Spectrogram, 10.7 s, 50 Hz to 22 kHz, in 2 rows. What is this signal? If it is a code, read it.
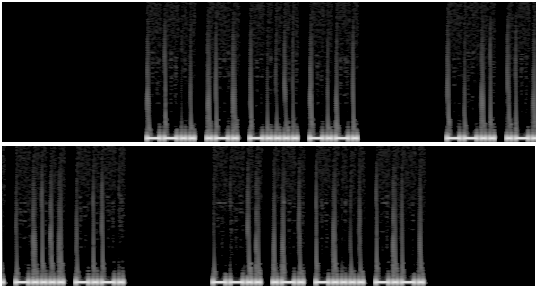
Morse code, heard as a keyed tone, about 28 wpm, 700 Hz. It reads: ZR6C ZR6C ZR6C
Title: DXCC-100 Call Signs - 4 Characters - Repeated 3x - 28wpm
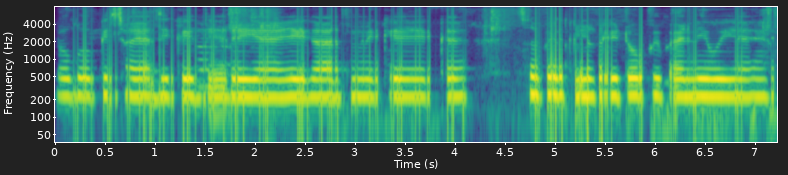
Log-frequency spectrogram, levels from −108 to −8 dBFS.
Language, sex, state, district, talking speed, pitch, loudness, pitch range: Hindi, female, Rajasthan, Bikaner, 140 wpm, 230 Hz, -15 LUFS, 225-235 Hz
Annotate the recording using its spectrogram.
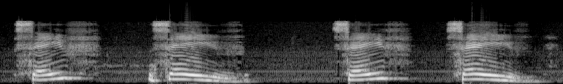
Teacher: comes before it longer for example we say safe and save the vowel in the word save is pronounced with more length than the vowel in the word safe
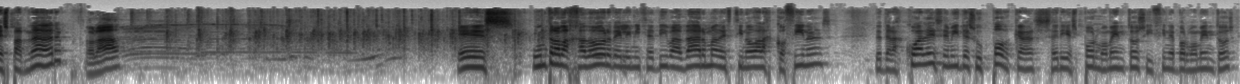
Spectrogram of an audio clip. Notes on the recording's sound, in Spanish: En directo desde Bharma. Gracias a las Jornadas de Podcasting 2014 un viejo sueño se ha cumplido, poder emitir un directo desde Bharma, el bar barcelonés ambientado en Lost.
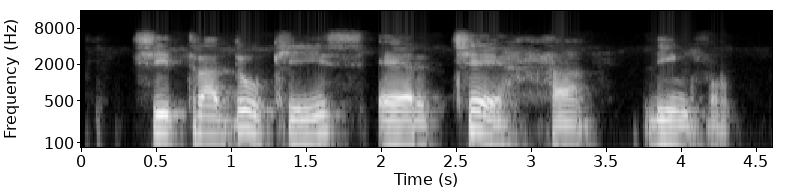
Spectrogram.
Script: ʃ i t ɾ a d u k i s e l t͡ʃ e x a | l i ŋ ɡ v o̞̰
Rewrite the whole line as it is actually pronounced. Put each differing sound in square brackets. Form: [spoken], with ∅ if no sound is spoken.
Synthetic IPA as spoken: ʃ i t ɾ a d u [kʰ] i s e l t͡ʃ e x a | l i ŋ ɡ v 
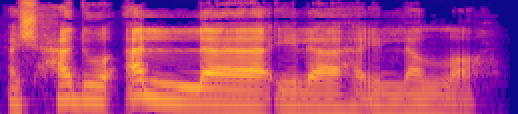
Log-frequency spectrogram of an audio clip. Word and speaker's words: اشهد ان لا: یکی از اونها در اذان و اقامه اشهد الا، اگر ادغام نکنیم اشهد ان لا، اما وقتی ادغام میشه نون در لام ادغام میشه و لام مشدد تلفظ میشه. اشهد ان لا اله الا الله، اشهد ان لا اله الا الله.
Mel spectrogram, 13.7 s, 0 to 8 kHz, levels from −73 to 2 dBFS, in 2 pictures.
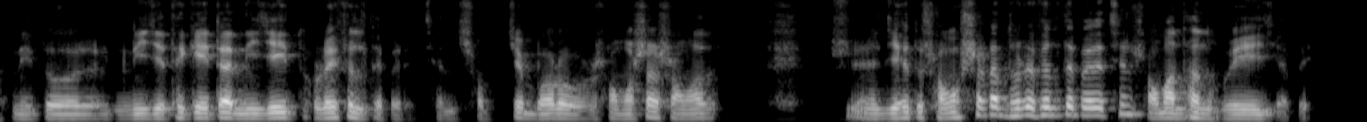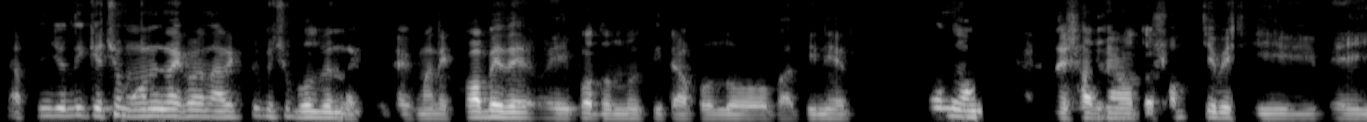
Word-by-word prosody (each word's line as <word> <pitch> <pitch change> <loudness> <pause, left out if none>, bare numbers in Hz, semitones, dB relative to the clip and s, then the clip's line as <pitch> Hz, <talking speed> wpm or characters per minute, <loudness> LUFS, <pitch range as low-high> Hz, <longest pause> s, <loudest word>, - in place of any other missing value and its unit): আপনি 105 - -11
তো - - +1 0.4
নিজে 115 0 0
থেকে 125 0 +1
এটা - - +8
নিজেই 125 +3 +4
ধরে 125 - +2
ফেলতে - - 0
পেরেছেন। - - -15
সবচেয়ে 125 -2 -6
বড় 115 +1 +4 0.2
সমস্যা 110 -1 0
সমাধা 115 +1 -2 0.9
যেহেতু 130 +3 0
সমস্যাটা 135 +9 +3
ধরে 185 +2 +4
ফেলতে 190 +1 +2
পেরেছেন 180 +3 +1
সমাধান 120 +1 +3
হয়েই 110 0 0
যাবে। - - -14 0.4
আপনি - - -14
যদি 180 +1 +1
কিছু 175 +3 +1
মনে 165 +1 +2
না - - +5
করেন 160 -1 +1
আরেকটু 145 +4 -3
কিছু 155 - -9
বলবেন 135 -2 +4
নাকি - - -8 0.3
মানে 110 0 -4
কবে 145 +1 +9 0.3
এই 115 - -1
পদোন্নতিটা 110 0 -2
হলো 105 0 -2 0.2
বা 100 - -5
দিনের 110 0 -3 0.4
কোন 185 -1 0
অংশতে 145 - -4
সাধারণত 120 -1 +2
সবচেয়ে 140 -2 -3
বেশি - - -6 0.5
এই 110 -1 -3
125 Hz, 195 wpm, -23 LUFS, 110-155 Hz, 0.9 s, কবে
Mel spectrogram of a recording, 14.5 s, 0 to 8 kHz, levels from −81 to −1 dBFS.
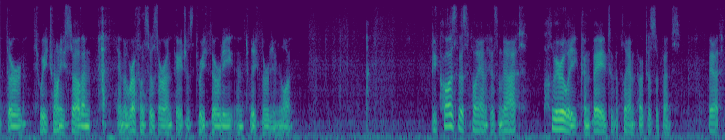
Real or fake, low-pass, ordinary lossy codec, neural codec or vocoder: fake; 7.2 kHz; Opus, 16 kbps; autoencoder, 22.05 kHz, a latent of 192 numbers a frame, VITS, trained on many speakers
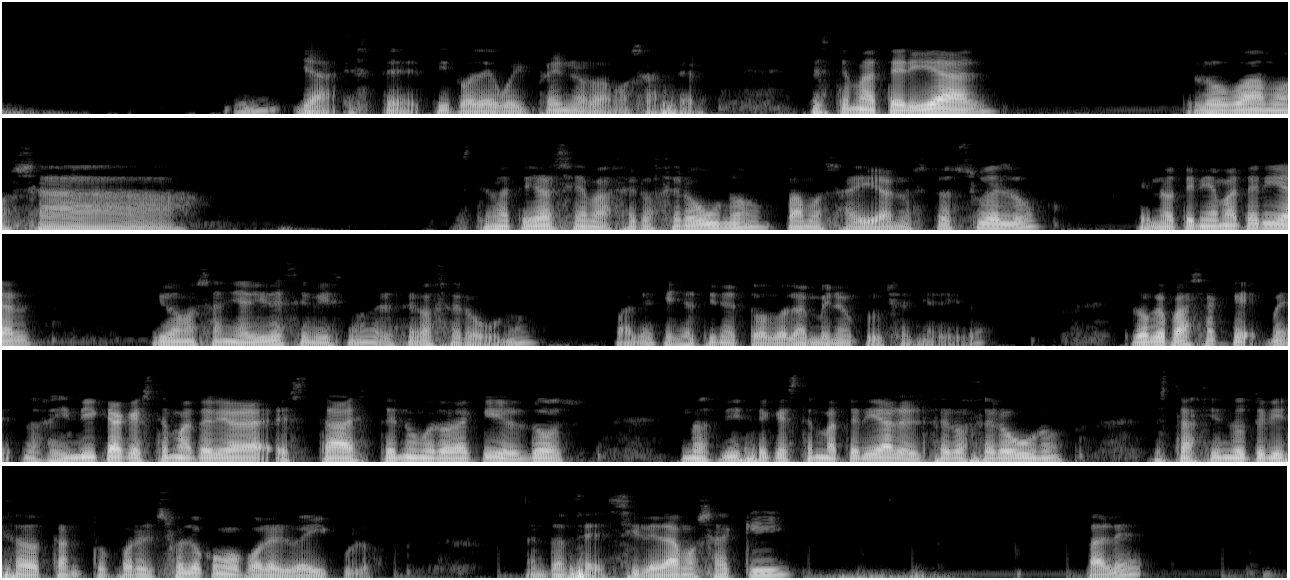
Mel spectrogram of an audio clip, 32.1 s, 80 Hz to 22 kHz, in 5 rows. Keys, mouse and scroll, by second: 1.1 click, 2.0-2.3 scroll down 5, 2.5 shift+middle click, 3.2 scroll down 2, 8.6 click, 11.7 click, 14.0 click, 30.0 click.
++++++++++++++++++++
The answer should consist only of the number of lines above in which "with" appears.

> _Exercise result_
2